There is no limit to the amount of times you can shorten a year-end date, but you can only extend the period to a maximum of 18 months once in every five years. The financial year can be extended more often under limited circumstances such as when the company has been put into administration.

A request for a change to an accounting reference date can be made online using the Companies House online service or by using a postal version of the Change your company accounting reference date (AA01) form. No change can be made to a period for which accounts are overdue.

There is no overriding reason for using one date over another but there are a number of factors to consider. The most common year end dates are usually 31 December (to coincide with the end of the calendar year) or 31 March (to coincide with the end of the tax year).

e02ca455 c305 46d7 984f 3107355c15b2 800x380 - Definition of trading profits for SEISS

Definition of trading profits for SEISS

The Self-employment Income Support Scheme (SEISS) opened for applications on 13 May 2020. HMRC has confirmed that by midnight on 17 May there had been a total of 2 million claims with over £6.1 billion claimed. The scheme will provide grants of up to £2,500 per month based on 80% of average profits to qualifying applicants.

The initial grant is for the three months, from 1 March through to the end of May 2020. The government has not yet confirmed whether this scheme will be extended, past the current expiration date of 31 May.

The self-employed can only make a claim if their business has been adversely affected by Coronavirus. For most claims, the grant will be based on average trading profits over the tax years 2016-17, 2017-18, 2018-19. To be eligible, trading profits must be no more than £50,000 and at least equal to non-trading income.

HMRC will assess eligibility for the grant based on trading profits and non-trading income from Self-Assessment tax returns. Trading profits are calculated as the profits from self-employment or partnership tax calculation after deducting any allowable expenses. HMRC will not deduct any losses brought forward from previous years or the personal allowance.

c563222d efcd 4f9c a58f f7916c28c078 800x380 - Claiming tax relief on work-related expenses

Claiming tax relief on work-related expenses

Employees who need to buy substantial equipment to use as part of their employment may be able to claim tax relief based on the initial cost. In most cases you can claim tax relief on the full cost of this type of equipment as it usually qualifies for a type of capital allowance called annual investment allowance. Any tax relief would be reduced if the employer provides a contribution towards buying the item.

The way to claim tax relief depends on the amount that is being claimed. HMRC provides the following information on making a claim:

Claims up to £2,500

You should make your claim:

  • using a Self-Assessment tax return if you already fill one in
  • online or by printing and posting form P87 if you don’t already fill in a tax return
  • by phone if you’ve had a successful claim in a previous year and your expenses are less than £1,000 (or £2,500 for professional fees and subscriptions)

Claims over £2,500
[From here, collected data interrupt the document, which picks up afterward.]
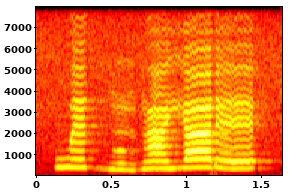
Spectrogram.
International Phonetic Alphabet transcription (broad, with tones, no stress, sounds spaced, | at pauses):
w ɛ˧ ɡ͡b ũ˨ ɡ ã˧ j a˦ ɾ ɛ˦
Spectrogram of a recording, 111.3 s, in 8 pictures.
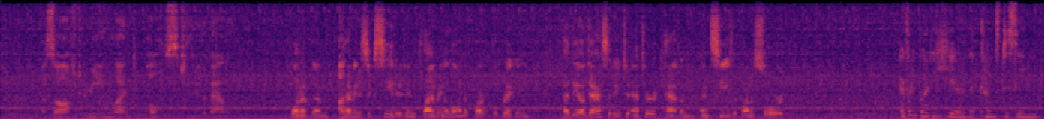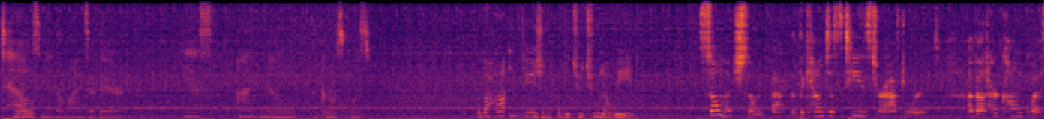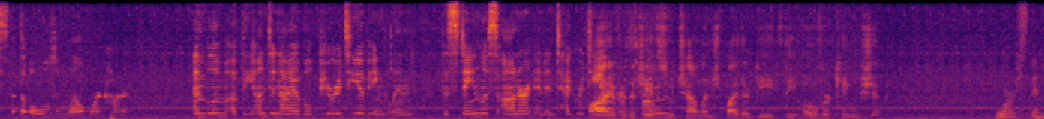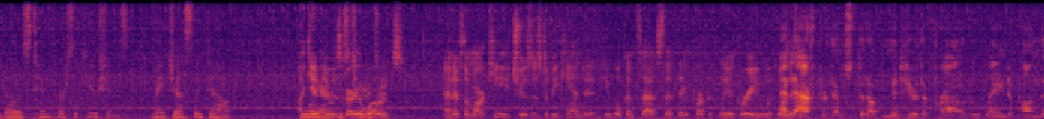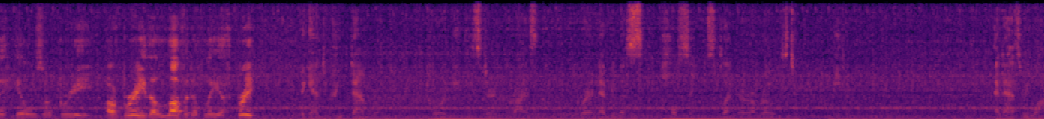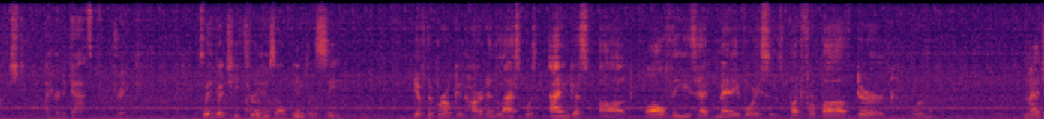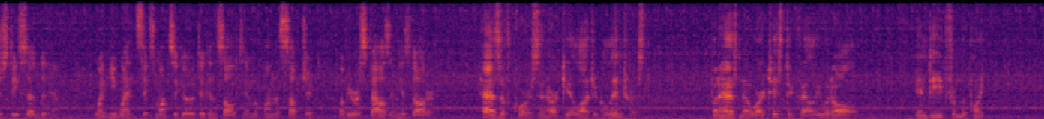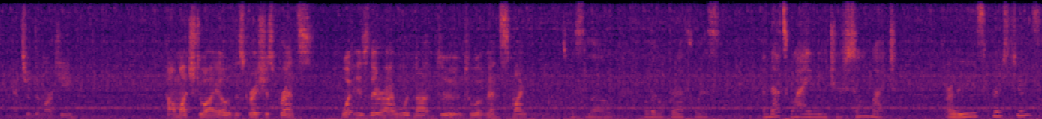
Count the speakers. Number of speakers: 9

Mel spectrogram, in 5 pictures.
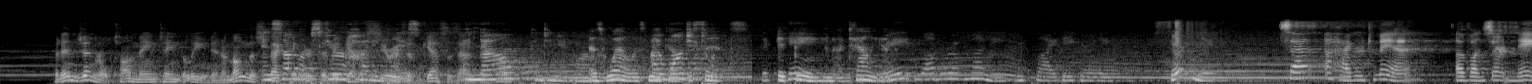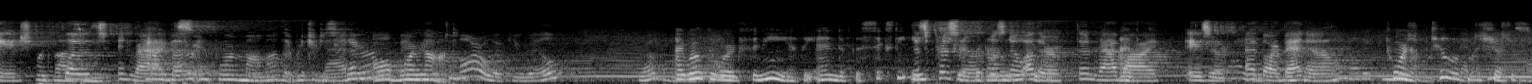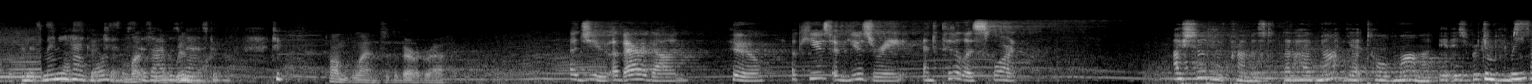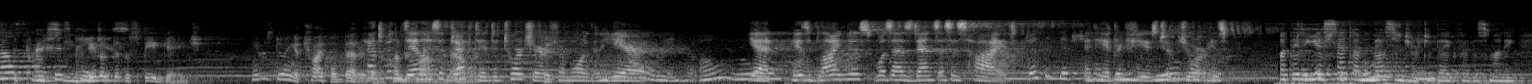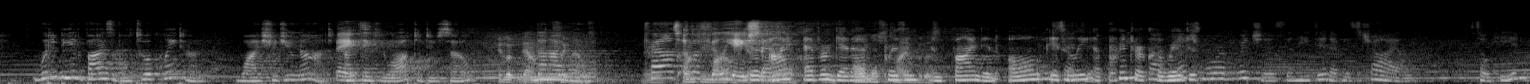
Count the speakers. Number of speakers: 5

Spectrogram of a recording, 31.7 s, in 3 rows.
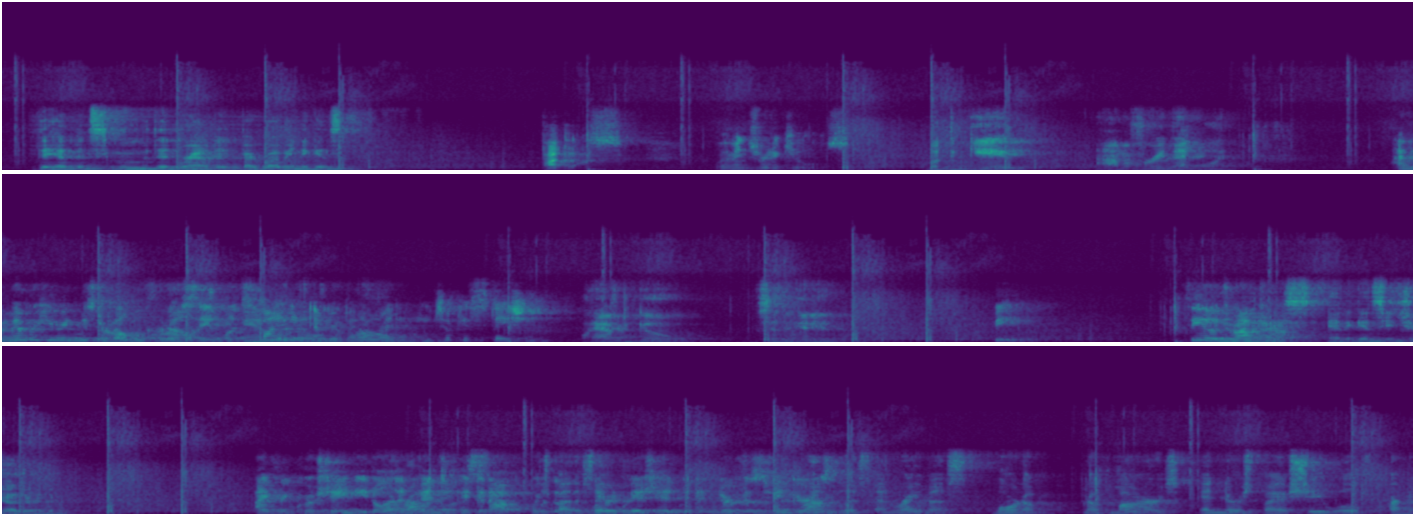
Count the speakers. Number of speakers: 6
  • You can only claim using a Self-Assessment tax return. You need to register if you don’t already fill one in.

There are different rules for employees who use their own uniforms, work clothing and tools for work. It is possible to claim for the cost of repairing or replacing small tools you need to do your job as an employee (for example, scissors or an electric drill), or cleaning, repairing or replacing specialist clothing (for example, a uniform or safety boots). A claim for valid purchases can be made against receipts or as a 'flat rate deduction'. However, an employee cannot make claim relief on the initial cost of buying small tools or clothing for work.